For the most part, different personal qualities are best suited to different situations: in work, persistence and ambition are key; in friendship, loyalty and kindness are essential. Then again, some qualities seem to be universally desirable. Who wouldn’t welcome a person who brings spirit, enthusiasm and inspiration to any situation? It may come as no surprise that these words, before they came to describe those transcendental human characteristics, were all used in relation to the divine. We hope that their stories leave you suitably inspired.
Inspire and its noun counterpart inspiration both have literal and figurative senses. They refer to the physical act of breathing in, or, more commonly, to an influx of motivation or ideas. Literal and figurative meanings also existed in the shared ancestor of both words: the Latin verb inspīrāre, decomposable into spīrāre, meaning “breathe”, and the prefix -in, meaning “in”. Inspirare originally meant “to breathe or blow into”, which later developed the secondary meaning “to instill (something) into (someone)”, by analogy with the idea of imparting it through one’s breath.

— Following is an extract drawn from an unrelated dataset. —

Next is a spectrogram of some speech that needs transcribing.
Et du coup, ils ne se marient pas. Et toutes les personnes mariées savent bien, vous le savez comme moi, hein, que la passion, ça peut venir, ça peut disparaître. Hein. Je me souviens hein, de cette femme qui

It was in this figurative sense that inspire and inspiration first entered the English language, both through Anglo-Norman (the verb inspirer and the noun inspiracion, from the Late Latin inspiratio). They were initially used in exclusively theological contexts: inspiration was understood as a kind of divine influence, and was especially used to describe the various theories of how scripture came to be written by the hand of mortals. One such theory, known as verbal inspiration, suggested that scriptures were word-for-word transcriptions dictated directly by God. Inspiration soon came to be used in contexts other than religion, although it is still understood to refer to something slightly mysterious, or even supernatural, that contributes to someone’s creative process.

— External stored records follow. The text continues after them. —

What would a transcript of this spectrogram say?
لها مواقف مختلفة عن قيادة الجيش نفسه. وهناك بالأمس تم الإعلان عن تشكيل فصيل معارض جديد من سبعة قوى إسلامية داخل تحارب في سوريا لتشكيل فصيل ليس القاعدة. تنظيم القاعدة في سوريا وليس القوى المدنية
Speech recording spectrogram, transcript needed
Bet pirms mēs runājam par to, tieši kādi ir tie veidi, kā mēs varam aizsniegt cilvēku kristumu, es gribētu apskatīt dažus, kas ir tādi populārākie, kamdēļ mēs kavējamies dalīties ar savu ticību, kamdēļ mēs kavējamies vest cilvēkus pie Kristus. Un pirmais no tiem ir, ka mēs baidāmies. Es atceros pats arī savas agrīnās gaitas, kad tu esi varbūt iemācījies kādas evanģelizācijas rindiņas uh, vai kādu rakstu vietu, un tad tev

The Latin sense “to breathe or blow into” was also carried into English, both in inspiration and inspire, having been recorded in texts as early as Chaucer’s Canterbury Tales. This usage became obsolete, and the only physical sense of inspire still present in today’s English has the meaning “to breathe in”. Even this sense is mostly confined to the fields of medicine and biology, while most other contexts prefer inhale. In fact, a number of other words that have little to do with breathing can be traced back to the Latin root spirare, including aspire, spirit and even spire.
It is no coincidence that spirit bears resemblance to a number of other English words, including inspire, respire, and many more. All of these words are related to one Latin word: spirare, meaning “to breathe”. The noun counterpart of spirare, spiritus, meant “a breath”, “air” or “inspiration”.
Spirit is widely believed to have entered the English language through Anglo-Norman (spirit). However, as the Oxford English Dictionary points out, it appears that the earliest uses of the word in English are direct translations from Latin. The Vulgate, an influential Latin translation of the Bible produced in the 4th century, uses spiritus to translate the Greek word pneuma, which had multiple senses, including “breath”, “supernatural being” and “the vital, non-physical element of a person or animal”. In these latter two senses, spiritus was in turn translated as spirit in Middle English editions of the Bible. Compare the following passage from the Vulgate—spiritus Dei ferebatur super aquas—with its equivalent in Wycliffe’s Bible—the Spiryt of the Lord was borun on the Watris (“the Spirit of God moved upon the waters”, Genesis 1:1).
Spirit, which replaced the Middle English word gast (an ancestor of ghost) entered into widespread usage and acquired a number of new meanings, some of which appear far removed from the original “spiritual” senses. How, for example, did it come to mean “a strong alcoholic drink”? The most likely explanation is that spirit was also used to mean “a highly refined or distilled substance”, a likely derivative of the earlier sense “the vital (non-physical) element (of a person or being)”. Since vodka, whisky and similar drinks contain significant amounts of the distilled substance ethanol, it is easy to imagine how they, too, came to be known as spirits.
The verb spirit is derived from the noun, and was first recorded in the 1500s in the sense “to take (someone or something) away” (in a mysterious manner, as if the perpetrator were a spirit). The adjective spirited, meanwhile is recorded in the 1600s with the meaning “lively and full of spirit” (spirit in the sense of “vitality”, as in “the vital element”).
Enthusiasm can be traced back to two elements in Ancient Greek: the prefix en, meaning “in” and theos, meaning “God”. These combined into entheos, meaning “possessed or inspired by a god”, and its derivative enthousiasmos, meaning “divine possession or inspiration”. It described a situation in which a god would enter a person’s body and assume control of it. The god Apollo was believed to employ enthusiasmos to communicate through the body of the Pythia, high priestess of the Temple of Apollo at Delphi.
Enthusiasm entered English by way of Latin (enthusiasmus), then French (enthousiasme). Its meaning was initially pejorative, describing a deluded state in which a person believes they are acting under the influence of God. It went on to develop a more secular sense in the 1800s, where its meaning became roughly equivalent to “fanaticism” or “overenthusiasm” in today’s language. Around the mid-19th century, this negative connotation was dropped and enthusiasm acquired its present-day sense.
Discover interesting etymological notes in the Antidote Historical Dictionary.